Frequently Asked Questions
There have been significant changes to the object model in order to enable higher productivity and effectiveness. Due to these major changes in the API, the cleanest approach is to re-write apps from scratch when building with the 4.x API. For more information, see Migrating from 3.x to 4.20.
Our premier web mapping API, version 4.x, now offers optimized performance and an extensive suite of capabilities far beyond what 3.x provides with a few exceptions. Developers should use version 4.x for all new web apps and evaluate whether it makes sense to migrate existing 3.x-based applications to 4.x based on app requirements and strategy.
The 4.x API supports the ability to add, update and delete feature data in 2D and 3D using the Editor widget as of version 4.11 and FeatureTable widget as of version 4.16. The capabilities include viewing and editing attachments in both the Editor and Popup widgets as of version 4.15. Here’s a sample app demonstrating using popups with attachments. For an overview of capabilities check out the Web Editing in 2D and 3D technical session video.
Additional editing and drawing support will be released in a phased approach. This includes more sophisticated sketching capabilities and editing related records. Full editing support is planned for 2021.
See the 3x to 4x functionality matrix topic for more information.
Yes, see the Introduction to tooling guide topic for more information.
Use either the MapView.hitTest or SceneView.hitTest methods to search for graphics that intersect the specified screen coordinates. See the Access features with click events for a sample on how this works.
We release four times a year. Version 4.21 is planned for fall 2021, and version 4.22 is planned for winter 2021.
Before upgrading to a newer version of the API, we recommend thoroughly reviewing the latest breaking changes section of the release notes. Please refer to the Breaking changes guide topic for a complete list of breaking changes across all releases of the 4x API. Here are our general guidelines for introducing breaking changes:
- Major breaking changes are phased in over three or more releases. An example of this was the switch to WebGL-only rendering. The first release offers the functionality as opt-in. In the second release the functionality is on by default with an opt-out option. Then after the third release the functionality is removed.
- Minor breaking changes, such as a property that was renamed, is phased in over two or more releases. The first release provides a console message and documentation update. After two or more releases the functionality is removed.
While we follow these guidelines as much as possible, there are infrequent circumstances when we will introduce changes without prior notice. For example, breaking changes related to browser security updates. Another example could be changes required in order to introduce a new feature: in this scenario we will weigh delaying the release of the feature against the downside of introducing a breaking change without notice.
- We are interested in gathering feedback with respect to ease of use of the API and whether the functionality adequately meets developer use-cases.
- In some cases, aspects of the capability haven't been implemented yet, for example it might not support all layer types yet. In those cases, limitations will be noted in the API reference.
- Beta functionality is tested but still provisional.
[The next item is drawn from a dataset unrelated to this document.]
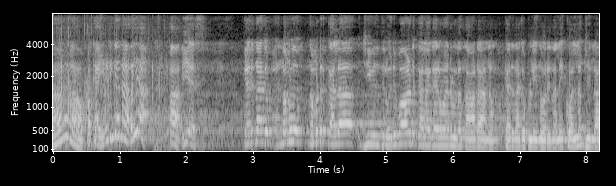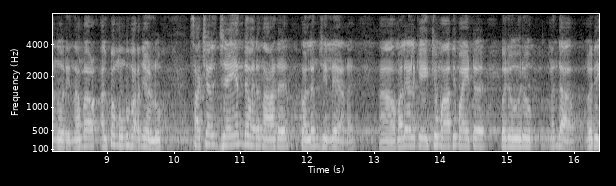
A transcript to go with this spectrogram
ആ അപ്പൊ കൈയടിക്കാൻ അറിയാം. ആ യെസ് കരുനാഗ നമ്മൾ നമ്മുടെ കലാ ജീവിതത്തിൽ ഒരുപാട് കലാകാരന്മാരുള്ള നാടാണ് കരുനാഗപ്പള്ളി എന്ന് പറയുന്നത് അല്ലെങ്കിൽ കൊല്ലം ജില്ല എന്ന് പറയുന്നത്. നമ്മൾ അല്പം മുമ്പ് പറഞ്ഞേ ഉള്ളൂ സാക്ഷാൽ ജയന്റെ വരെ നാട് കൊല്ലം ജില്ലയാണ്. മലയാളിക്ക് ഏറ്റവും ആദ്യമായിട്ട് ഒരു ഒരു എന്താ ഒരു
API, behavior and end-user experience might change based on feedback or an improved design.
- Configuration for some beta capabilities may not be saved to web maps and web scenes.
- If you later decide to upgrade your application to a new API version, there might be code changes required in order for the capability to continue to work properly (due to # 3 above).
- Esri's standard policies for beta software can be found at https://www.esri.com/content/dam/esrisites/en-us/media/legal/ma-translations/english.pdf.
For learning about 3D basics in the 4.x API, check out the Fundamentals for Building 3D Web Apps Developer Summit technical session video. It provides an overview of the 3D platform, core concepts, key API functionality, data and more. There are also several 10 minute, step-by-step coding tutorials: Display a map and Add layers to a 3D scene.
Yes, the 4.x API works with 3D scenes in the browser on your phone without a plugin. All you need is a URL to your app to interact with your data in 3D. Here’s a helpful video on building progressive web applications with the 4.x API. And here is a blog discussing an interesting example of 3D web mapping on mobile devices. The Hardware Requirements page has more information as well as a list of supported mobile devices.
There are multiple resources related to using BIM, or Building Information Modeling, data with the 4.x API including videos, blog posts and samples. Here are two DevSummit technical session videos: Create 3D Planning Web Apps using BIM and Editing Capabilities and Roadmap for BIM-GIS Interoperability. There is also blog post that discusses Common Patterns for BIM and GIS Integration. The blog covers drivers for integration, patterns for data interchange and more. There are also several API samples.
Working in 3D, you can incorporate real-world elements with your content such as variations in terrain and realistic rendering of trees, buildings, and subsurface geology. Learn about the different types of scene layers for displaying and analyzing 3D data with the 4.x API. You can also browse for ready-made example 3D scenes in the ArcGIS Living Atlas. There is a Practical Guide for Building a 3D Web App from 2D data technical session video where you learn about building sophisticated 3D apps that leverage modern browser technology to render your 2D features with 3D symbology.